c) for each subsequent offence, to imprisonment for 6 months and to a fine of $10,000.00.

Procedure on trialThe trial procedure allows for civil compensation when an offence cannot be proved  beyond a reasonable doubt, but can be proved on the balance of probabilities.  This spares the accused, the state and the victim the expense of a separate civil proceeding, and provides the accused better protection of his rights than may be had in a quasi-judicial tribunal.

10. A court that convicts or discharges an accused of an offence under this Act, shall, at the time sentence is imposed, order the accused to pay to the victim of the offence an amount by way of satisfaction or compensation for the loss of wages and benefits which resulted from the commission of the offence.

11. Where a court has not been satisfied beyond reasonable doubt that an offence has been committed, but is satisfied on the balance of probabilities that an accused engaged in conduct described in Sections 3, 4, 5, or 6, the court shall not convict the accused but shall order the accused to pay to the victim of the offence an amount by way of satisfaction or compensation for the loss of wages and benefits which resulted from the conduct.

Enforcement of judgementA procedure adapted from the Canadian Criminal Code allows the victim to enforce a judgement for compensation for loss of wages and benefits.

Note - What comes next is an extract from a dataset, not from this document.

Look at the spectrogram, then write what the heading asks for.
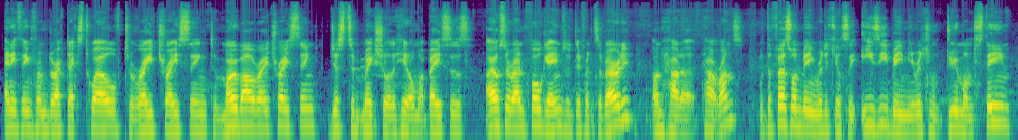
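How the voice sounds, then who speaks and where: A man's voice: on the high side, a little fast, few pauses. A young man with a slight cold, casually reviewing a laptop and rattling off specs. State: has a cold. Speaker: tech reviewer.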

12. Where an amount that is ordered to be paid under Section 9 or 10 is not paid forthwith, the victim may, by filing the order, enter as a judgement in the Supreme Court of British Columbia, the amount ordered to be paid, and that judgement is enforceable against the accused in the same manner as if it were a judgement rendered against the accused in that court of civil proceedings.

Limitation of Action

13. No proceedings shall be commenced in respect of acts which are alleged to have contravened this Act more than 2 years after the date on which the acts are alleged to have taken place.

Restriction on judicial intervention

14. An order from a court directed to any person requiring participation in any of the acts defined in Section 3 shall be deemed not to apply to any person who objects, for reasons of conscience, to participation in such acts.

Protection from civil liabilityProtection against wrongful birth and wrongful life suits, and against claims for failing to provide artificial reproduction.

15. A person who refuses to participate, directly or indirectly, for reasons of conscience, in the activities referred to in section 3,

a) shall not be considered negligent,

b) shall not be considered guilty of professional misconduct,

b) does not thereby commit a tort,

and is not liable for any damages allegedly arising from the refusal.

16. For greater certainty, a cause of action shall not arise, and damages shall not be awarded, on behalf of any person, based on a claim that, but for a refusal to act based upon reasons of conscience,

a) a child would not have been conceived, or

b) a child would have been aborted, or

c) a person would have died.